A Different Shade of Justice: Asian American Civil Rights in the South
By Stephanie Hinnershitz (Chapel Hill, N.C.: University of North Carolina Press, 2017, 296 pp., $39.95, hardcover)
In “A Different Shade of Justice,” Stephanie Hinnershitz details the struggles for equality by ethnic Asians in the American South. For more than a century, Asian laborers and (more rarely) merchants who moved to the Southern states encountered incidents of legal discrimination. Hinnershitz uncovers an archive of legal cases in which Chinese, Japanese, Filipino, South Asian and Vietnamese ancestry encountered and fought injustice.

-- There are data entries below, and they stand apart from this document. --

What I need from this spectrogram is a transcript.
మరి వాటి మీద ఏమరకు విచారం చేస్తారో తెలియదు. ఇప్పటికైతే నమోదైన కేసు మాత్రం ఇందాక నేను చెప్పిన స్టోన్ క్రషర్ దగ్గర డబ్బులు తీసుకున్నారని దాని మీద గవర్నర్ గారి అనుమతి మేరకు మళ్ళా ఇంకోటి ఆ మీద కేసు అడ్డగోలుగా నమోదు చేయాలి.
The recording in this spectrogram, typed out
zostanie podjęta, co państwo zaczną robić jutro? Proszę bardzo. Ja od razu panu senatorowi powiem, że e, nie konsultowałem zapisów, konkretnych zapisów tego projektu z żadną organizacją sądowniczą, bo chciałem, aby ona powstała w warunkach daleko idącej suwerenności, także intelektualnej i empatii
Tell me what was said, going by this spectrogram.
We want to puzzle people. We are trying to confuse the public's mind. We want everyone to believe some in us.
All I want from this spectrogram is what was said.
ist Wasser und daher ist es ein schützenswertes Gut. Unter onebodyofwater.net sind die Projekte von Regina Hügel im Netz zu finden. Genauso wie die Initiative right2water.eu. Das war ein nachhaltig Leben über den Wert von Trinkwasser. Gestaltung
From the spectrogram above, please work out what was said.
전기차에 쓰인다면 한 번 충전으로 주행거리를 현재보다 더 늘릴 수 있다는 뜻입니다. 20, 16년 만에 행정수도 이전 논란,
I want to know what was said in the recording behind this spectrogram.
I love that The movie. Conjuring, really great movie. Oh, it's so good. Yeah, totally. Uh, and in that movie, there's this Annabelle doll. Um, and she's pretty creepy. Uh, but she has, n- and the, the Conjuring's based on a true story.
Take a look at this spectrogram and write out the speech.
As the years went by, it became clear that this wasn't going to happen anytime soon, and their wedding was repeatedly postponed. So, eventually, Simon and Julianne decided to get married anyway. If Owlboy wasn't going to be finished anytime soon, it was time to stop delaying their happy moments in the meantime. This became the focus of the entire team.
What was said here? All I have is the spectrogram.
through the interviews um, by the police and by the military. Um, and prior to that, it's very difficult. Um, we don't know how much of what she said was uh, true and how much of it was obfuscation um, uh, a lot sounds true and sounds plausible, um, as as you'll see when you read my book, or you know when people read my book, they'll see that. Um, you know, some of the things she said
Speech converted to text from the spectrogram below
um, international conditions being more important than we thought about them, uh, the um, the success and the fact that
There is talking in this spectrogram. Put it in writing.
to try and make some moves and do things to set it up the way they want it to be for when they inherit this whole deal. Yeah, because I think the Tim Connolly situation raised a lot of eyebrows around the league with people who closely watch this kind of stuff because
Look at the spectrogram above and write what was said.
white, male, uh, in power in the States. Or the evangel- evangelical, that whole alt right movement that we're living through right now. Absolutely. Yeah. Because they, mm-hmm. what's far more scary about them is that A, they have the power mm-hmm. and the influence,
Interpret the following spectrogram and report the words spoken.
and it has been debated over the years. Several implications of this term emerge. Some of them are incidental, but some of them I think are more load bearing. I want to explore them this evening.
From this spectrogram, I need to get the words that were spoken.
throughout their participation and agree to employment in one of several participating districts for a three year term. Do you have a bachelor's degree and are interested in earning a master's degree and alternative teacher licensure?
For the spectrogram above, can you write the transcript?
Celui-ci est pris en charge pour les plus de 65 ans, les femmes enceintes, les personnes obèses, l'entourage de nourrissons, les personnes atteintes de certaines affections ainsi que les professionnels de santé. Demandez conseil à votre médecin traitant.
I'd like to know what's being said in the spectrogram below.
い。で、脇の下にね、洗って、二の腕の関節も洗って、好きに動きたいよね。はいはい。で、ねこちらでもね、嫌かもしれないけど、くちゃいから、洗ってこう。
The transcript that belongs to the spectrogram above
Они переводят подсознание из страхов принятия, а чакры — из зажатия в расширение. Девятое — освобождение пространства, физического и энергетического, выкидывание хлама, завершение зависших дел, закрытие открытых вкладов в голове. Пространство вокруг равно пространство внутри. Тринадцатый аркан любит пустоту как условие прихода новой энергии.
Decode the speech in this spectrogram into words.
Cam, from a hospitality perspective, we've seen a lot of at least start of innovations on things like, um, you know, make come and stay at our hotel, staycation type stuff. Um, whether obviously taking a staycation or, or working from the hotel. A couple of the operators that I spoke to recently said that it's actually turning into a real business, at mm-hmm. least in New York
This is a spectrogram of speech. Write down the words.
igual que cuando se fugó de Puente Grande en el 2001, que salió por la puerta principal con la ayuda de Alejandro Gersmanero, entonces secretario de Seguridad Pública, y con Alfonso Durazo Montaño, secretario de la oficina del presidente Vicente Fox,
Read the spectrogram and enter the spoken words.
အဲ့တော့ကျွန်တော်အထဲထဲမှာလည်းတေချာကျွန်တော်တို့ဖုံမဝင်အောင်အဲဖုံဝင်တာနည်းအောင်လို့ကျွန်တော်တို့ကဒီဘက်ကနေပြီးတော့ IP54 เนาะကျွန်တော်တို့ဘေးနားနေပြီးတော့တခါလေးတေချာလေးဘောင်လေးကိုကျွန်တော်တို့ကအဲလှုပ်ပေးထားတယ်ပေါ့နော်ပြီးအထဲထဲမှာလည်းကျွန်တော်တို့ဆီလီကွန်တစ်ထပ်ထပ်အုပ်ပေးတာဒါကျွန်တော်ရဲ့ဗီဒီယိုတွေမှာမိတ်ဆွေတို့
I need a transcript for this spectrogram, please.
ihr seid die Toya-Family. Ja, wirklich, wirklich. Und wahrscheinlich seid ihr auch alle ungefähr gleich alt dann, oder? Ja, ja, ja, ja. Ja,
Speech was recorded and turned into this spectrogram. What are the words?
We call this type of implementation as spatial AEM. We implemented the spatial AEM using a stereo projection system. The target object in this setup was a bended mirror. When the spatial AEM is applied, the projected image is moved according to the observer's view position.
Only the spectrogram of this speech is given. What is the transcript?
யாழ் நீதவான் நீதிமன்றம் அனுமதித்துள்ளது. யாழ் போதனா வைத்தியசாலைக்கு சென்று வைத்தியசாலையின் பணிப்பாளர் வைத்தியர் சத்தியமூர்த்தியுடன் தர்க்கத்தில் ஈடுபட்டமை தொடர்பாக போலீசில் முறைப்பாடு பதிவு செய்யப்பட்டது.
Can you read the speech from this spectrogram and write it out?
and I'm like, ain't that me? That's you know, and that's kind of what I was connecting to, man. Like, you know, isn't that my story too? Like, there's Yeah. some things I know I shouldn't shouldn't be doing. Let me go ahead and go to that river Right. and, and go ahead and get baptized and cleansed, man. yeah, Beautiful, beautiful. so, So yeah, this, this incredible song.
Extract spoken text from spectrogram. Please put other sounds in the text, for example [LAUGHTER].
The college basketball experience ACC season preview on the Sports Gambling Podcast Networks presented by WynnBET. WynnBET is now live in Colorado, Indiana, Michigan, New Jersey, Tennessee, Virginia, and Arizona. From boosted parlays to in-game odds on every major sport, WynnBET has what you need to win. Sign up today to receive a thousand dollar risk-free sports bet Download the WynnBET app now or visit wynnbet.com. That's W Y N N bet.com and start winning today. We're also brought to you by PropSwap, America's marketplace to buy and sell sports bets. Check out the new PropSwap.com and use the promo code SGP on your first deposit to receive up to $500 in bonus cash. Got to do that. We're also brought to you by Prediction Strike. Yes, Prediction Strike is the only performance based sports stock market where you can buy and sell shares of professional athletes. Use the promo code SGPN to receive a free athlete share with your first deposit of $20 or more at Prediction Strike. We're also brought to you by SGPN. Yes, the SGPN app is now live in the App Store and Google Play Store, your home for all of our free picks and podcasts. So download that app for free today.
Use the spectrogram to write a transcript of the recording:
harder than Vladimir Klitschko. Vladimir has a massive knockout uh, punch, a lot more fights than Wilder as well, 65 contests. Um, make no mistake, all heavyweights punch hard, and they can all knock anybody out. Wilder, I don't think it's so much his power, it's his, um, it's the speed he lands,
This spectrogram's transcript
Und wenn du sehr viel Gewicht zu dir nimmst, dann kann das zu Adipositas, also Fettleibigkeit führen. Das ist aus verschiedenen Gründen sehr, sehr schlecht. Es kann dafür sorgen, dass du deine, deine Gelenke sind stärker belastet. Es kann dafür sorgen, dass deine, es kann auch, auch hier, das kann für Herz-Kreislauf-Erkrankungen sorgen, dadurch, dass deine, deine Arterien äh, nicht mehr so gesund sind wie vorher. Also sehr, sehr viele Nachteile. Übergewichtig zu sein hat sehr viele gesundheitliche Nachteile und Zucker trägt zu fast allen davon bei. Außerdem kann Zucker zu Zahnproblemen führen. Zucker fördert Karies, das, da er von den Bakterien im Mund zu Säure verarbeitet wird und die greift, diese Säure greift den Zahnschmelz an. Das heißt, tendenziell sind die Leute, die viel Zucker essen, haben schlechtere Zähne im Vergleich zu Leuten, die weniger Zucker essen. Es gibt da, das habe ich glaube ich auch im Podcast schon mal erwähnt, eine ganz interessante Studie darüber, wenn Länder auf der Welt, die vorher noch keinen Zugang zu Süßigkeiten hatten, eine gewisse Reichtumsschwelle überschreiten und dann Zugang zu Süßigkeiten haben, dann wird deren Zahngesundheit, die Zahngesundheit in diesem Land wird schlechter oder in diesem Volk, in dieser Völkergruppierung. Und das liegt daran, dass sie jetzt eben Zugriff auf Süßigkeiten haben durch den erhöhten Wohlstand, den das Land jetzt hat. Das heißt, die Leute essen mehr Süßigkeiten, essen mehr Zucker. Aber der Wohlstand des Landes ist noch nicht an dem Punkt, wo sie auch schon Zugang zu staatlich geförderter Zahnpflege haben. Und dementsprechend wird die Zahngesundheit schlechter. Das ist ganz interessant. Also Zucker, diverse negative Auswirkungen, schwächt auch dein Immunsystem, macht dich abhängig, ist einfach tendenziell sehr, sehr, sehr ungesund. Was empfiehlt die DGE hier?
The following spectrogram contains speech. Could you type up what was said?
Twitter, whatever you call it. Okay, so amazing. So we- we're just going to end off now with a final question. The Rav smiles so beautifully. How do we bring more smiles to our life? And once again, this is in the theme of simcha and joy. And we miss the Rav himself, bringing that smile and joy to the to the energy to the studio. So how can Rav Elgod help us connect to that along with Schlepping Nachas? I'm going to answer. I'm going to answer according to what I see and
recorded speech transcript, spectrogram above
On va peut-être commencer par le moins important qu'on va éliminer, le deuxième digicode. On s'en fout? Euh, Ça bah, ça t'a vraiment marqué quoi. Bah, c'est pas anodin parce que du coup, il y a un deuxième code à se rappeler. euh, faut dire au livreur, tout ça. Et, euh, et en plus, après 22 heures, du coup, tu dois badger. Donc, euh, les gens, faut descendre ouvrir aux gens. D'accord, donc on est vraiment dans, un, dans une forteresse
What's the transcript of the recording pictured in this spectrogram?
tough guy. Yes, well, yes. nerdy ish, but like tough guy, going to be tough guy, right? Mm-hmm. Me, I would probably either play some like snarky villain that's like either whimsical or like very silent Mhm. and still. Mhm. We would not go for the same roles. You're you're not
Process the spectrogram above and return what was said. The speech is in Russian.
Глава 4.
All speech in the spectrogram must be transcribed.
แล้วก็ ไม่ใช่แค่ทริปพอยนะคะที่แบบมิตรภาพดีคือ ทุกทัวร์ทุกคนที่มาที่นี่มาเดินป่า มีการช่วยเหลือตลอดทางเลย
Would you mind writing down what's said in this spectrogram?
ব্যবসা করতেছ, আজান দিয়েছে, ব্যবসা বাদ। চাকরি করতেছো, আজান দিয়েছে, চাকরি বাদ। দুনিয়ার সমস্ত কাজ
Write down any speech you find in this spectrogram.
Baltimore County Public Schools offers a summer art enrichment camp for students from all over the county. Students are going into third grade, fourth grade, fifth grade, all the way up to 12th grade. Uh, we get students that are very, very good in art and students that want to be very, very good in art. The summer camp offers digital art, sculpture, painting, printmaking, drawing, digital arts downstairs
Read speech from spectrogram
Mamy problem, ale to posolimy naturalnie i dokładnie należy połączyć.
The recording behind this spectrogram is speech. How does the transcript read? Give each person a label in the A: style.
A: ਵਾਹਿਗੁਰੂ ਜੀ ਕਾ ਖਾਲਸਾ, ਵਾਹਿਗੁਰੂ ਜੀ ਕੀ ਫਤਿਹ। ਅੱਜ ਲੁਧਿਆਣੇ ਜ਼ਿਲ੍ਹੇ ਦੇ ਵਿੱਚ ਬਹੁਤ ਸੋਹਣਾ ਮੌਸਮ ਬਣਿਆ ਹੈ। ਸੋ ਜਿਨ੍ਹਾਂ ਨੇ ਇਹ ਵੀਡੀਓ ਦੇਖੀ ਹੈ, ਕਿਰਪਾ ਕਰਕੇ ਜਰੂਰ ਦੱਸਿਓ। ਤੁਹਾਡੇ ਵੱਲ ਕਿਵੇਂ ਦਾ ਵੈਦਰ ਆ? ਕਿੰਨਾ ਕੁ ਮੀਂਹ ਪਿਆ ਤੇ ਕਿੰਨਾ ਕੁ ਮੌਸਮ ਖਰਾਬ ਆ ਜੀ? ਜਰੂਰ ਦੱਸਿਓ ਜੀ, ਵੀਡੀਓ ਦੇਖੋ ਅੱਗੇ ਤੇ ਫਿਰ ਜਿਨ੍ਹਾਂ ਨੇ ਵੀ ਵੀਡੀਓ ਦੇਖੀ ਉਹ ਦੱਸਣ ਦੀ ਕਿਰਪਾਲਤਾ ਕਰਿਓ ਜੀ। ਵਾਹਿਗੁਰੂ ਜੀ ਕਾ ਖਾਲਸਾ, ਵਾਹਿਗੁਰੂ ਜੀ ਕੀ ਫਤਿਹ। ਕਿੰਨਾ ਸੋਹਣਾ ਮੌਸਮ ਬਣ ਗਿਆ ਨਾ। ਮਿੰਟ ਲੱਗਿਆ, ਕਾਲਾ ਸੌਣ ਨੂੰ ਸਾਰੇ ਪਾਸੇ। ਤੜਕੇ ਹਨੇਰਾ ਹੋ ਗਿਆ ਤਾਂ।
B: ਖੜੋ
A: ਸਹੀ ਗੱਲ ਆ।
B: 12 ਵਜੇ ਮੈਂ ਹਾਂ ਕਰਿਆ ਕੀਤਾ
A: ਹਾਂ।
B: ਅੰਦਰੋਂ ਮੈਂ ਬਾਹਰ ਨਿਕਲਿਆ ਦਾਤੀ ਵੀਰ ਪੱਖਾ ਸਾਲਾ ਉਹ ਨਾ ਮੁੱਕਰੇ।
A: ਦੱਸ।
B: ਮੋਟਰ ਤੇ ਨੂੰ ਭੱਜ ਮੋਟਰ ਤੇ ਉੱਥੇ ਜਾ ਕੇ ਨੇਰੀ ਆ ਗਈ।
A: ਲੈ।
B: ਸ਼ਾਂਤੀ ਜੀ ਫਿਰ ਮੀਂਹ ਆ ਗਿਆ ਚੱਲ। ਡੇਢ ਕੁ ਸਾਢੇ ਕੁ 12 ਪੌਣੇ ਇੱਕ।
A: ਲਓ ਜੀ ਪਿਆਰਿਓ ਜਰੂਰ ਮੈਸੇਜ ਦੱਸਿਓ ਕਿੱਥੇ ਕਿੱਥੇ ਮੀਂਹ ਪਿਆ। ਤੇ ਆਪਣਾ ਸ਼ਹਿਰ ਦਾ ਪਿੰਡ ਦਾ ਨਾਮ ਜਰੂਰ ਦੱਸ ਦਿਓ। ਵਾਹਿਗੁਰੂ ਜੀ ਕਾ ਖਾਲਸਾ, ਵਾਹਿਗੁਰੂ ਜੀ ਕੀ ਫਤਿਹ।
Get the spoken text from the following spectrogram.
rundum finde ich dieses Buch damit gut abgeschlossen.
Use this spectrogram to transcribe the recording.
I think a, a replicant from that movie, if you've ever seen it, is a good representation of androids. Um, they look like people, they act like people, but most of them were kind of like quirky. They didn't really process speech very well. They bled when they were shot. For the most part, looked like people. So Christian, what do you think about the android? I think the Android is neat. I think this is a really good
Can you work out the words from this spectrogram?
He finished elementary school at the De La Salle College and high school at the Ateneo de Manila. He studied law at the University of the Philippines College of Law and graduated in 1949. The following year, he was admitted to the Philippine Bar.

The book is divided into five chapters. The first details the property restrictions in Southern states such as Florida and Louisiana. Hinnershitz’s second chapter deals with school segregation. It centers on the case of Martha and Berda Lum, the two children of a Chinese immigrant merchant in Mississippi’s Delta region who were forbidden entry to the local white school in the 1920s, in a case that ultimately went up the U.S. Supreme Court. As Hinnershitz describes it, “Although Gong Lum would not win his case, here was a ‘Chinaman’ who challenged segregation through the legal system and accidentally became involved in the racial politics of the South.”
Her next chapter contrasts two very different cases where Asian Americans were prosecuted for intimate contact with white women. In the case of Fortunato Annunciato, a Philippine American yo-yo expert accused of touching a white teenager in 1930s Atlanta, his trial took place amid a wave of Southern paranoia about rape of white women. Two decades later, Han Say Naim, a Chinese sailor in Virginia, married a white woman, Ruby Lamberth, a marriage the courts refused to recognize. The final chapters cover recent decades, after the Civil Rights Movement and the 1965 immigration law.
Hinnershitz deserves praise for unearthing these different stories of discrimination and the Asian Americans who opposed it, in some cases displaying great courage. The chief difficulty of her book is her tendency to oversell her conclusions. In her opening pages, (pp. 3) she declares, “Similar to African Americans, Chinese Americans, Filipino Americans, Japanese Americans, and later Vietnamese Americans and Indian Americans faced legal and social discrimination under Jim Crow and its aftereffects. Like African Americans, they often used the courts and advocacy organizations to fight for justice(.)” Well, no they didn’t, not really. Southern African Americans faced systemic legal exclusion from public institutions, a system maintained not only by all-white juries and courts but by lynching and other acts of terrorism. Despite episodes of prejudice, Asian Americans in the South managed to operate businesses with white clientele. Asian students attended public and private universities. Asian Americans with birthright citizenship were not blocked from voting. In the cosmopolitan cities things were even more open. In New Orleans, the Nisei Hinata sisters taught in white public schools in the 1930s. Hinnershitz fails to discuss the most glaring episode of anti-Asian discrimination, in the form of the movement in Louisiana during 1945 to prevent Japanese Americans from in the War Relocation Authority camps from resettling in the state.
Meanwhile, Hinnershitz goes too far when she says that cases brought by Asian Americans “paralleled, and in some cases anticipated, the landmark African American civil rights cases of the twentieth century.” (pp. 20). There is little evidence that African Americans were inspired or aided by such legal efforts. To her credit, Hinnershitz notes (pp. 21) that Asian Americans attempted to distance themselves from “blacks” or “coloreds,” knowing the repercussions of being identified as either in the South. Yet in explaining the white paranoia over interracial rape that surrounded the 1932 Fortunato Annunciato case, Hinnershitz unaccountably fails to mention the influential case of the Scottsboro Boys, who had been arrested just months before for allegedly raping two white women.
Despite its flaws, Hinnershitz’s work enriches our understanding of the place of Asian Americans in Southern life. It deserves to be read by a broad range of scholars and policymakers.